In North America, obesity is the most common preventable disease in cats. Approximately 25-35% of the general feline population is obese, with 40-45% of cats aged 5-11 years old weighing in higher than normal.
What is obesity?
Obesity is an accumulation of excess body fat. Extra body weight and extra body fat tend to go hand in hand, so most overweight cats will have excess body fat.
Body weight is easy to measure when assessing if a cat is overweight or obese – easier than trying to measure body fat. Using body weight as a guide, cats are considered to be overweight when they weigh 10-20% above their ideal body weight. They’re considered obese when they weigh 20% or more above their ideal body weight.
What are the risks with obesity?
Excess fat negatively impacts a cat’s health and longevity. Even being moderately overweight reduces feline life expectancy. While the same study does not yet exist for cats, we have very compelling data that links excess weight and decreased life expectancy in dogs.
A large, lifetime study of Labrador retrievers found that a moderately overweight group of dogs lived nearly two years less than their leaner counterparts. It‘s a sobering statistic as it was always accepted that heavy dogs lived a shorter time than lean dogs, but by only 6-12 months. It’s reasonable to expect we would see similar results in a study performed on overweight cats.
Previously, fat was considered to be relatively inert tissue, simply storing excess energy calories and adding to body mass. Scientific evidence now reveals that fat tissue is biologically active, however. It secretes inflammatory hormones and creates oxidative stress on the body’s tissue, both of which contribute to many diseases. Thinking of obesity as a chronic, low-level inflammatory condition is a new paradigm.
Obese cats develop an increased risk for:
- cancers of all types, diabetes mellitus, heart disease and hypertension,
- osteoarthritis and a faster degeneration of affected joints,
- Feline lower urinary tract disease (FLUTD), and
- anesthetic complications
Obese cats who stop eating are at great risk for developing a potentially life-threatening condition called hepatic lipidosis – a devastating upset of normal liver function. Other potential complications of obesity in cats include skin problems and reduced immune system function.
How do I know if my cat is obese?

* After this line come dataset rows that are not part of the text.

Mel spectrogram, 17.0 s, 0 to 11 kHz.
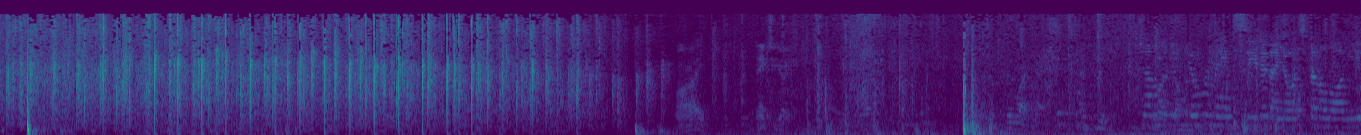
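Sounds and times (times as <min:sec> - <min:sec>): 
audience applause before a meeting adjourns: 0:00.0 - 0:07.9.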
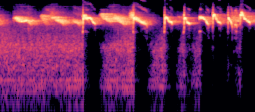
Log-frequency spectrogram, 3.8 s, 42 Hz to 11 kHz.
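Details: Oriental white-eye kept as a hobby cage bird, 11 September 2022: smooth slurred high warbles, then a quick series of sharp chirps with steep upward flicks.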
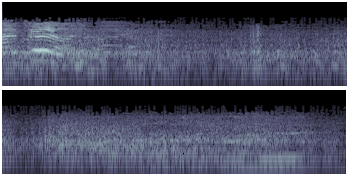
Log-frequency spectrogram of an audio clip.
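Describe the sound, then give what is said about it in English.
A luxurious limousine's engine rumbles and revs as Uncle Ebenezer drives the bride and groom away to the station. A steady mechanical drone holds for several seconds, with a deeper throaty growl swelling toward the end. “He's taking the bride and the groom to the station in his luxurious limousine.”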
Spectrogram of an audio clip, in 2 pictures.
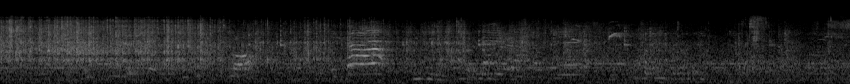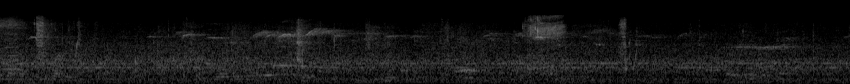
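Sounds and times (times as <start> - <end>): outdoor background noise: 0.0 - 17.0
small birds chirping: 9.8 - 17.0.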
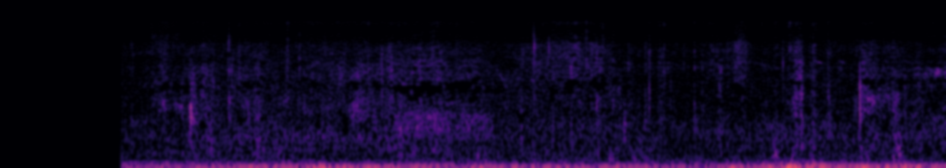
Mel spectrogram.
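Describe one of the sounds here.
A small dog scratches and digs in dry dirt.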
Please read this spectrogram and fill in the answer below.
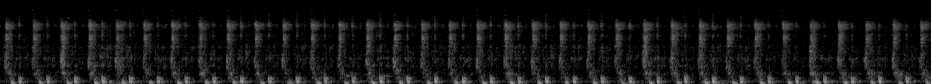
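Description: Engine of a truck-mounted rice milling machine running the mill, with an even chugging beat of about five thuds a second.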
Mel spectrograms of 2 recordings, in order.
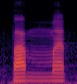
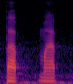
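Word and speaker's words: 밥맛: Pamat, bukan babmat tapi pamat, itu adalah rasa nasi atau rasa.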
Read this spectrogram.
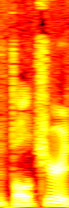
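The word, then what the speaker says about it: Vultr: Maybe you're supposed to pronounce it Vulture. It's V-U-L-T-R.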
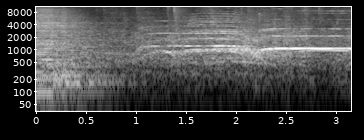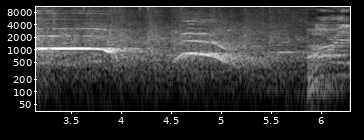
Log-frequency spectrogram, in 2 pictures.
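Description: An electric guitar plays long, bending lead notes.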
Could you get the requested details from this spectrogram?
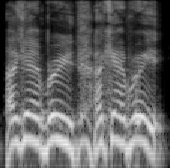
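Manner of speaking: high-pitched panicked pleading; retold freak-out. Teen tells his brother he can't breathe, high panic. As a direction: whine it out in mock panic. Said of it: "I'm, like, freaking out".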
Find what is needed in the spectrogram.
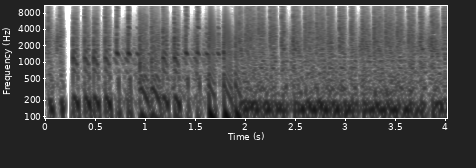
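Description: Heavily effect-processed 808 bass being auditioned: a fast glitchy stutter with several falling pitch sweeps in the first half, settling into a steady low tone about halfway through.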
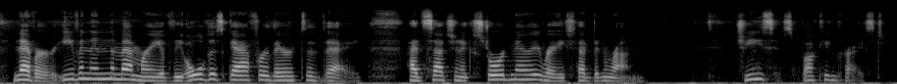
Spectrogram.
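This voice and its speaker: In a very clean recording with a silent background, a woman speaks at a moderate pace and medium pitch with ordinary pitch variation. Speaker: audiobook narrator. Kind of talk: reading aloud. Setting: live stream. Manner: occasional slips and self-corrections.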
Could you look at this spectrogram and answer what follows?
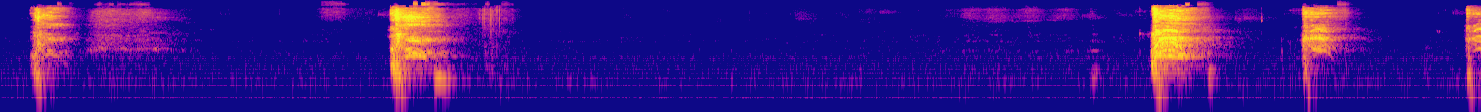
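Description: About five short, dry coughs spaced over several seconds, with a faint background hum.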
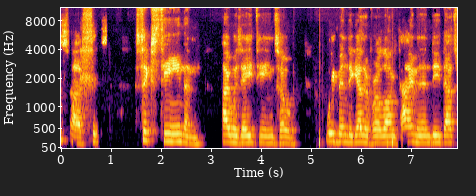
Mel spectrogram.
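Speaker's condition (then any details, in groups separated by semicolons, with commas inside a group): ALS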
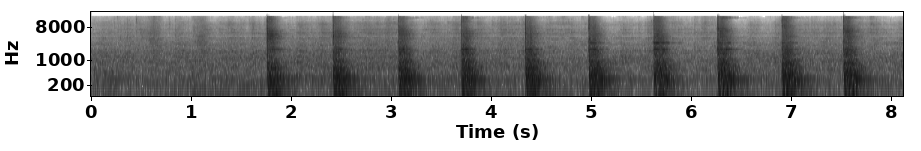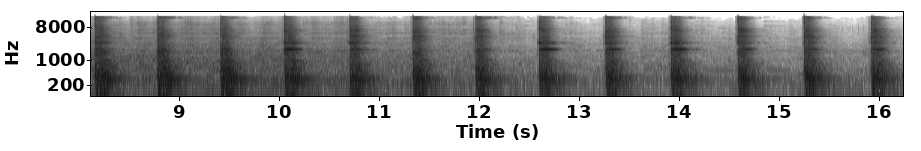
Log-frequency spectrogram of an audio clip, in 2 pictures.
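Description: Blacksmith's hand hammer striking a red-hot steel bar held in tongs on an anvil, flattening it. The blows begin about two seconds in and keep a steady rhythm of about three every two seconds, each with a short metallic ring.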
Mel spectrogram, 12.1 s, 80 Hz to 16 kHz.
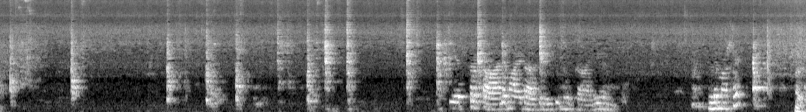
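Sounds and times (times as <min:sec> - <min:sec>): metal spoon scraping a pan: 0:00.0 - 0:01.6, 0:02.3 - 0:08.9, 0:11.2 - 0:12.0
food sizzling in a pan: 0:00.0 - 0:12.0.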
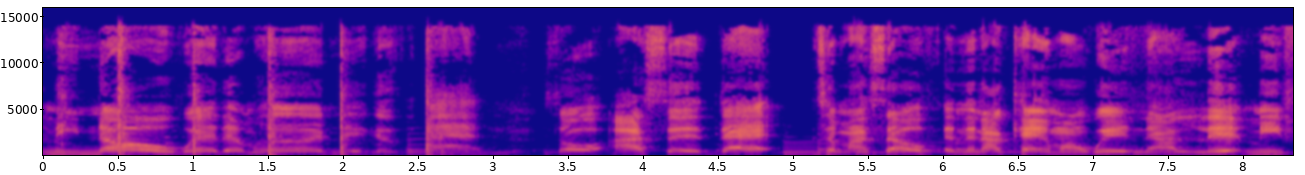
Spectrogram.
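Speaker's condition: No condition

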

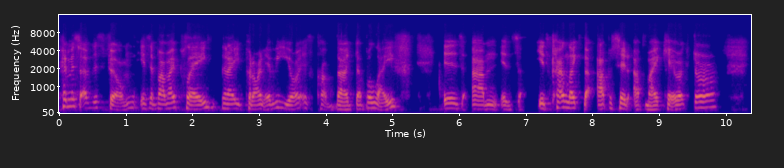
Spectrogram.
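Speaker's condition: Down syndrome; flat feet

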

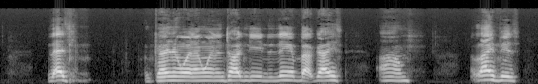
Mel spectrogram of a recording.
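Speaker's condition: Cerebral palsy; many physical tasks not possible; speech not affected by disability

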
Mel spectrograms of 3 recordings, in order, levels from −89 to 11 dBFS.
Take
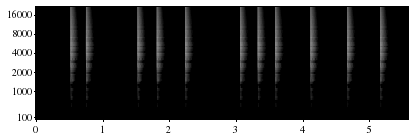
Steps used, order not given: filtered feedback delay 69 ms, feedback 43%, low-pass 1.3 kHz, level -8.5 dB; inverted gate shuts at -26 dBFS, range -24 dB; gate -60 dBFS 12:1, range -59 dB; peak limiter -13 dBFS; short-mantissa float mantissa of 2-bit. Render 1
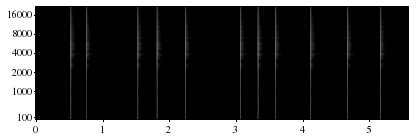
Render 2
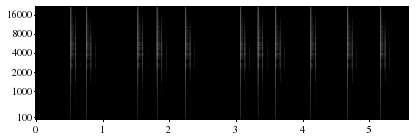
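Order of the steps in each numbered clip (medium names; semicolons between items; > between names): short-mantissa float > peak limiter > filtered feedback delay > inverted gate > gate; inverted gate > gate > filtered feedback delay > short-mantissa float > peak limiter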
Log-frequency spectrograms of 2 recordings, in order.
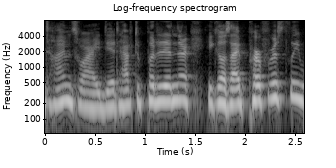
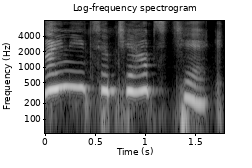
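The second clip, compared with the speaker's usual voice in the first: put-on mocking girly voice, higher pitch; 9 semitones higher than usual. Retelling radio hosts making fun of girls at a game: imitating a girl, mocking. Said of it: "and they did that voice".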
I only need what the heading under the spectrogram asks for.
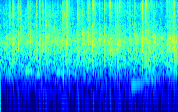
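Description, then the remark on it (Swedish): An audience at a church conference claps warmly and steadily for a speaker, a dense wash of many hands applauding at moderate loudness throughout, with no voices standing out. “en varm applåd”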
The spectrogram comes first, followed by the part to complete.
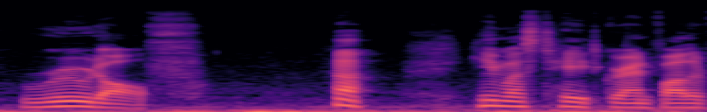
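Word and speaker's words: Rudolf: it's just this anyway this guy's name is pronounced Rudolph huh he must hate grandfather for giving him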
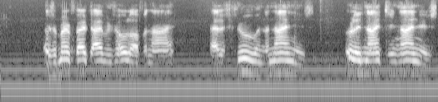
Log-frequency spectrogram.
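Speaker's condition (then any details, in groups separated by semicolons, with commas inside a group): Throat cancer; cancer survivor, alive and well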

The very first step in dealing with an overweight or obese cat is to recognize and acknowledge that there is a problem. Unfortunately, we are inundated with images in the media of cats that are consistently too heavy, which makes it challenging to understand what normal looks like. Your veterinarian and the veterinary health care team can assist with an assessment.
Rib coverage is not only an important measurement to help you identify if your cat is overweight, but it’s also easy for you to do at home, on your own. If you hold your hand palm down and feel your knuckles with the flats of the fingers on the opposite hand, this is how your cat’s ribs should feel just behind the shoulder blades. It’s also a good method for measuring weight loss progress between formal weigh-ins.
Your veterinary health care team will provide an estimated ideal body weight to use as a target, but it is important that they also do regular body condition assessments to ensure progress is being made toward normal body weight and body condition. Most veterinary practices use a body condition scoring system on a scale of either 1-5 (3 is normal) or 1-9 (4.5 is normal).
How do I adjust my cat’s meals to help him lose weight?
Once you’ve identified that your cat is overweight or obese, it is important to adjust feedings specifically for weight loss – using a specific nutritional product, a specific portion and a specific meal frequency. There are scientifically formulated nutritional products to help with healthy and safe weight reduction in cats. It is not appropriate to simply reduce the volume of their current food. This will cause malnourishment over time.
It is appropriate and important to feed a nutritional product that has lower overall calorie density, yet maintains an appropriate nutrient balance. The veterinary health care team can help you determine which nutritional products are best for your cat.
Once the new food has been selected and the new portions are determined, it is critical that you be consistent with feeding – portions and meal frequency – and to resist the temptation to provide inappropriate snacks. Fresh or frozen green beans, broccoli, and cauliflower, as well as air-popped popcorn all make excellent snacks if approved by your veterinarian.
Regular weigh-ins, every 2-3 weeks, are an important component of successful feline weight loss and it keeps everyone accountable. Weight Watchers® has been using this principle for decades. It is important to verify weight loss, to ensure that weight loss is neither too rapid nor excessive, and to determine when enough weight has been lost.
What happens when we reach our weight loss goal?
Once an ideal body weight and condition has been achieved, it is important to maintain. Once again, the veterinary health care team can help you find an appropriate food and portion for weight maintenance.
Portion control is critical at this stage to prevent regaining weight. After so much hard work, a relapse in obesity would be unfortunate. Yo-yo weight loss and gain is no healthier for cats than for humans. The benefits of normalizing body weight and condition make the effort well worth it!
Reference: Small Animal Clinical Nutrition, 5th edition; Hand M, Thatcher C, Remillard R, Roudebush P, Novotny B eds.; Mark Morris Institute 2010.